ethical dilemma

<p>Our neighbor ( who is moving) and trying to lessen the amount of things she has to move- offered some small dressers to a family on the next block- who is obviously quite poor. ( we know them also 3 young girls- the youngest is toddler the oldest in 6th grade- the grandmother who is diabetic and and amputee, the mother and the father of the youngest girl- who is also the uncle of the two older girls)</p>

<p>Anyway- after stopping by their house- my neighbor reported to me that the adults ( minus the grandmother, not sure if the mother was there- and adding a few others) were smoking crack. The girls weren't there- but I am very concerned about this new information about their situation.
Im not going to go confront them, now that they are too high to talk, but I am not sure what to do.</p>

<p>I don't feel that calling police or DSHS is an automatic solution, because I know of several cases where I think their intervention has made things quite a bit worse, and that isn't counting the cases in the papers where they have pulled kids from homes only to place them in abusive foster homes resulting in their deaths.</p>

<p>I suppose I should go double check this information for myself- since I am just going by my neighbors reports- she does tend to be excitable, but I don't think she would exagerate to that extent- I have no idea what crack smells like however- other than her report that it smells like fingernail polish remover?
Appreciate any suggestions</p>

<p>Sounds like a tough situation. Is there anyone you could talk with confidentially? Is anyone in this family involved with a church? Or is there some kind of drug outreach program that you might be able to speak with anonymously? I'm like you, I don't know that I would recognize "crack" if I fell over it.</p>

<p>Ek, this is a tough one, and I don't have an answer. I do agree with your point, </p>

<p>
[quote]
I don't feel that calling police or DSHS is an automatic solution, because I know of several cases where I think their intervention has made things quite a bit worse, and that isn't counting the cases in the papers where they have pulled kids from homes only to place them in abusive foster homes resulting in their deaths.

[/quote]
</p>

<p>I know a situation where parents divorced immediately, b/c dad was worried about losing his children. One of the kids made an accusation at school, which I won't go into on cc. The teacher contacted DSHS after discussing the matter with her principal. Bottom line is that this precipitated a quick divorce, the mother remarried in another state, and had another child. Original couple's first 2 children were raised without their mother, and now there is minimal contact. They really were better off with their mother and father, than with just their father. There is another child being raised by the same woman, so I wonder what DSHS really accomplished. IMO, not much.</p>

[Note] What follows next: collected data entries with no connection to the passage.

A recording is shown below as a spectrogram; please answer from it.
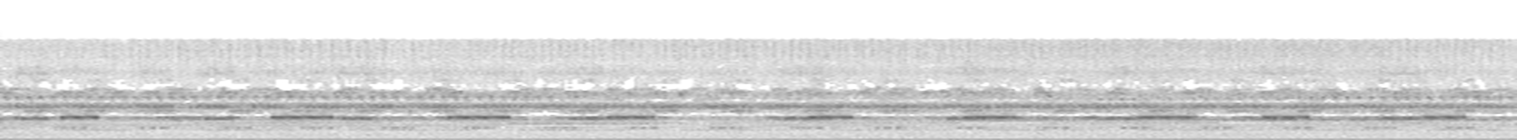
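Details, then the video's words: Crickets in a park at evening, shrill layered trilling with chirp bursts recurring about once per second, steady and dense, faint low background rumble. "Cricket Sounds in a Peaceful Park"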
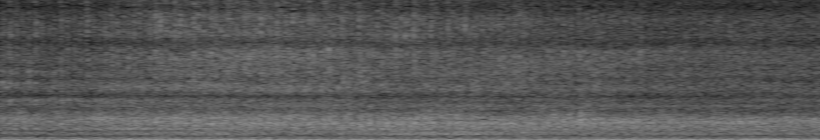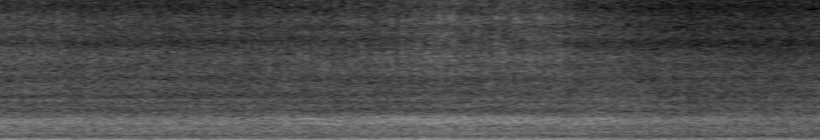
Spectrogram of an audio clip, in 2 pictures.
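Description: Classic cars' engines running as the cars roll slowly past, a steady low engine note throughout.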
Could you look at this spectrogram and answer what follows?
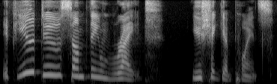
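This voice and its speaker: A woman's voice: on the high side, sing-song, slow pace, pushed and bright, dry recording, studio quality, full character voice. An actress in a radio play playing a skeptical, stubborn, gloomy woman who questions and argues. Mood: aggrieved. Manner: querying, argumentative.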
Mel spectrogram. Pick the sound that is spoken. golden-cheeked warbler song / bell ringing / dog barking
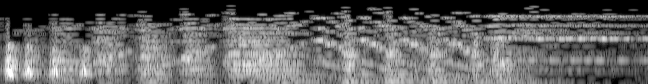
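dog barking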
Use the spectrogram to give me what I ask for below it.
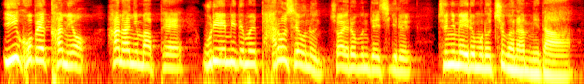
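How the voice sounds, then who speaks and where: A male pastor preaching a sermon, moving between hushed storytelling and fervent, rising exhortation. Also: sits high, fast. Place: church sanctuary.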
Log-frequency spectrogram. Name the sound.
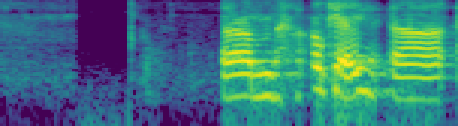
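cough and throat clearing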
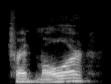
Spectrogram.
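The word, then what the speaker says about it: Trent Møller: This UK guy, I think he pronounces his name Trent Moeller, just did this crazy, really stripped down mix of it.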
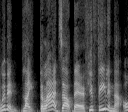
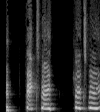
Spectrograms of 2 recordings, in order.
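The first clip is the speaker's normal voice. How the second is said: much higher, loud mock begging; desperate plea; 12 semitones higher, 4 dB louder, slower than usual. A frantic visitor begging the receptionist, mock desperate. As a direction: beg to be fixed, hammed-up. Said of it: "like a scene out of Pretty Woman".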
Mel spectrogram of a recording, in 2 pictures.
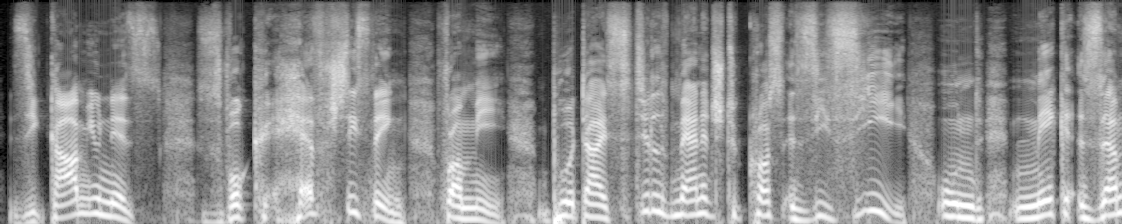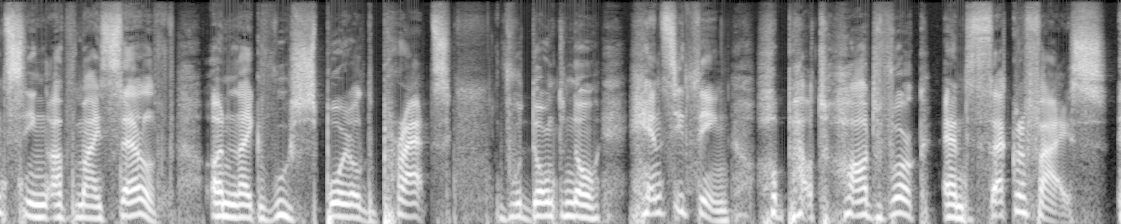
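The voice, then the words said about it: Imitated thick German accent. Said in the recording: “mean old German lady, came over from Dresden ... in that accent of hers you could hardly understand at all ... That's what it sounded like.”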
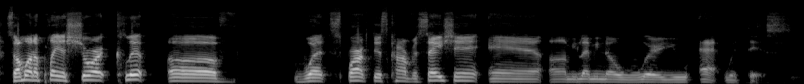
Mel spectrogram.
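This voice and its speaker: A man's voice: medium pitch, a little slow, clear, resonant tone, dry recording, clean studio sound. A man hosting a live online discussion show, talking casually with many fillers, a little nasal from a cold. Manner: relaxed, with frequent fillers and restarts. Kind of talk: casual live-stream talk.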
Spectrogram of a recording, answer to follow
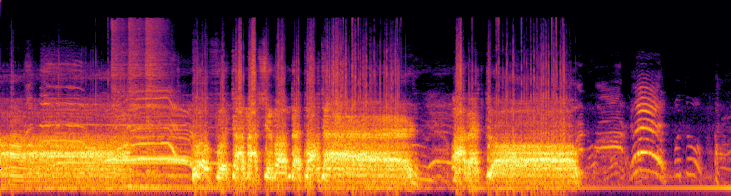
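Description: Loud shouting and yelling over distorted amplified sound. It comes in several blocks and cuts off abruptly near the end, leaving a few short wavering squeals.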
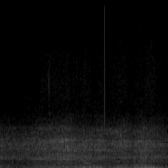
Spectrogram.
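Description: Faint, steady low rumble of wind buffeting the microphone on an open hillside launch, with no distinct events.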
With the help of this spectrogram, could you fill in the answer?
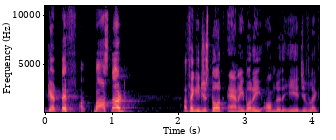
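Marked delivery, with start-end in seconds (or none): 0.0-1.2 high, loud mock-furious shout; hammed-up screech at a customer; angry shopkeeper yelling. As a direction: yell it like a raging shop owner. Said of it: "He's like".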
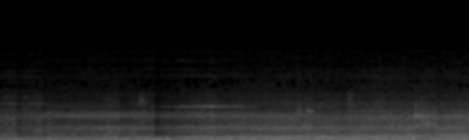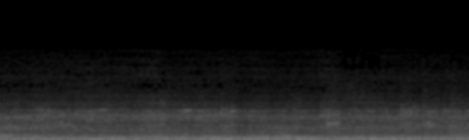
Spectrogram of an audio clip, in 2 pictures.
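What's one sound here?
A second train pulls in with a rising motor whine and rumbling wheels.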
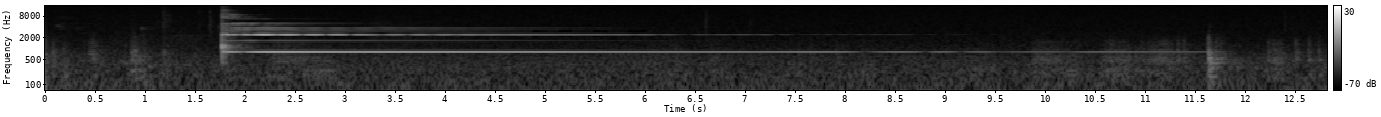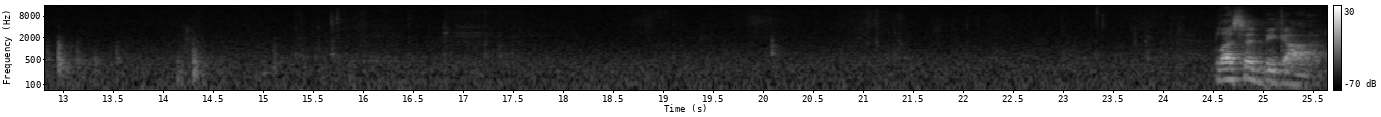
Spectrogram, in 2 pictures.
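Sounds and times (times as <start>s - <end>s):
church bell ringing before a Sunday morning church service: 1.8s - 11.6s
speech: 24.6s - 25.6s.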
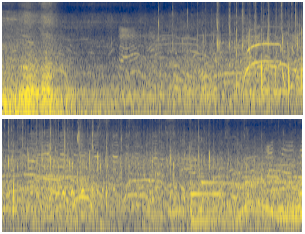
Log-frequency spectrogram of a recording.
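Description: Fireworks boom and crackle in the distance.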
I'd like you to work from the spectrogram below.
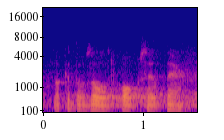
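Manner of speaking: normal talking voice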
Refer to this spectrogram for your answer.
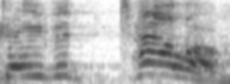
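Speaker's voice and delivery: imitated yell. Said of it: "She's yelling".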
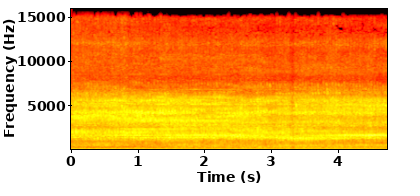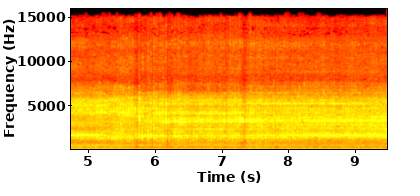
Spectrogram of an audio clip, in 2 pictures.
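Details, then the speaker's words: 2001 Porsche Boxster, 150,000 miles, engine idling while warming up after a radiator change: a rough, gritty whir over the engine hum from the belt drive; a failed pulley bearing. "I knew it was one of the pulleys. Is this one right here? Look at this. That is no good. So that's what's causing the problem."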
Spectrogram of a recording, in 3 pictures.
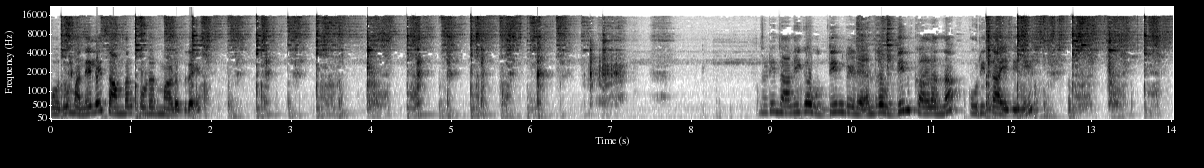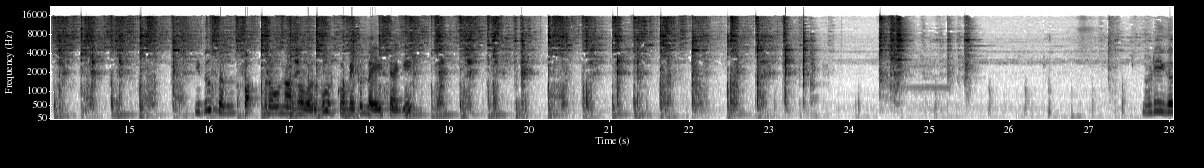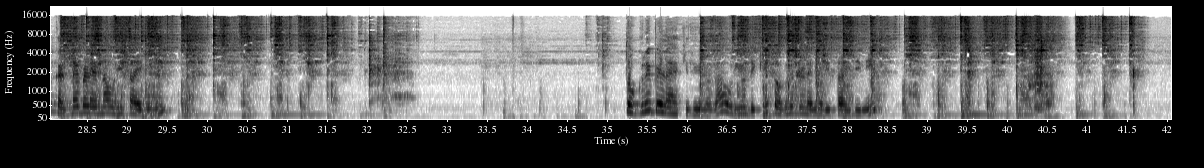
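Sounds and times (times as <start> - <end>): spoon scraping seeds in a pan: 0.0 - 7.8, 9.8 - 10.9, 11.5 - 23.8, 26.7 - 32.7, 36.1 - 41.8.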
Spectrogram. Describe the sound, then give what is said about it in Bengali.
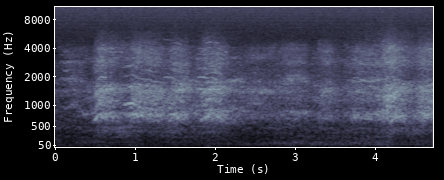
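A crowd shouts the takbir slogan "Allahu Akbar" in answer to a preacher's call, loud massed voices rising in repeated surging bursts with no single speaker standing out. “মুসলমানের জীবনে শ্রেষ্ঠ slogan, নারে তাকবীর, আস্তে বললেন কেন?”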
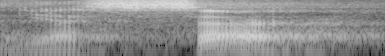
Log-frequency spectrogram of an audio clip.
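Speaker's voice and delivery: a small, hushed yes sir; timid quiet reply. Retold or imitated. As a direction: answer like a scared kid, very softly. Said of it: "And I said".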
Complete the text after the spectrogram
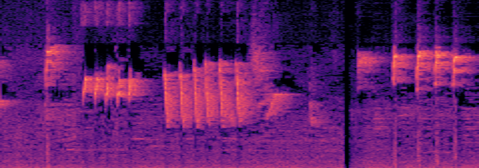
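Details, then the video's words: Konin singing its metallic song, a lure meant to set other birds singing: a high whistle, then a rapid series of buzzy trilled notes, a short pause, and a row of sharp repeated whistles. "PANCINGAN KONIN METALIK"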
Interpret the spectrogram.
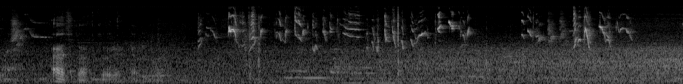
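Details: A four-month-old caged European goldfinch, hand-tame and used to eating from the hand, sings a quiet subsong while being fed: scattered high twittering notes with soft background rustling.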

<p>In addition to mkm56's very good suggestion about church and drug outreach programs, there might be a contact person in the school district who deals with situations like this. Schools unfortunately sometimes have to deal with the difficult call regarding when a home situation requires formal or informal intervention.</p>

<p>oh thats a good idea
I have seen community member who seem to be from local organizations come and do things like yardwork occasional for them ( very occasionally), but I don't know where they were from.
However- the girl who is in middle school probably has a drug/alcohol counselor attached to the school & I am sure that the girls would appreciate some support- even if they don't want to be removed from their home.</p>

<p>Emeraldkity, I'm not usually a fan of reacting to or believing in second hand information, and I especially find gossipy neighbors abhorrant, but, unfortunately the neighbor is probably correct: crack does indeed smell exactly like acetone (primary ingredient in nail polish remover I think?), and sometimes ammonia. </p>

<p>This can be a dangerous situation; if it were me, I would speak to the local DEA office, and then to the school, but I would remain VERY anonymous. There isn't going to be any pretty outcome of this, regardless of what anyone does or doesn't do.</p>